Automated DNA sequencing has been based on gel electrophoresis techniques developed in the 1970's with fluorescence detection replacing radioactivity detection. The first fluorescence based sequencers, including the original Ll-COR systems operating in 1986, were based on the detection of visible fluorescence using gas lasers and vacuum detectors. Recently, the use of solid-state optical components has provided a highly sensitive, yet economical detection system based on near-infrared fluorescence. Near-infrared fluorescence is not limited to DNA sequencing based on electrophoresis. Single molecule detection techniques as well as base addition/subtraction sequencing schemes are examples of strategies that would be enhanced by near-infrared fluorescence. In phase l of this effort we will address the feasibility of the design and synthesis of infrared (IR) dye labeled biomolecules by concentrating on the synthesis of IR-labeled phosphoramidites and nucleoside triphosphates. These labeled biomolecules would reduce the cost of sequencing by allowing additional sequencing strategies such as primer walking using hexamer primers. investigation into appropriate dye structures that provide adequate conjugation to the nucleic acid substrate; compatibility to DNA synthesis protocols; and compatibility with different DNA polymerases would be carried out.
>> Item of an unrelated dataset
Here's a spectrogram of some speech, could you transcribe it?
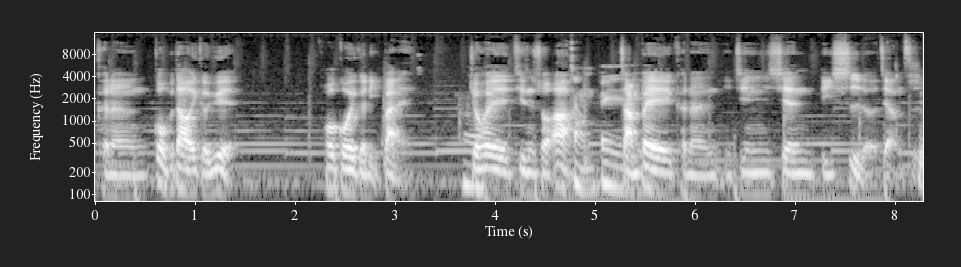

Success of Phase l objectives would initially lead to the commercialization of additional lower cost alternatives to DNA sequencing via electrophoresis by using the near- infrared fluorescence detection capabilities of the Ll-COR Model 4000 DNA Sequencer. Subsequent success in Phase II would lead to the commercialization of improved DNA sequencing technology not necessarily limited to electrophoretic separation.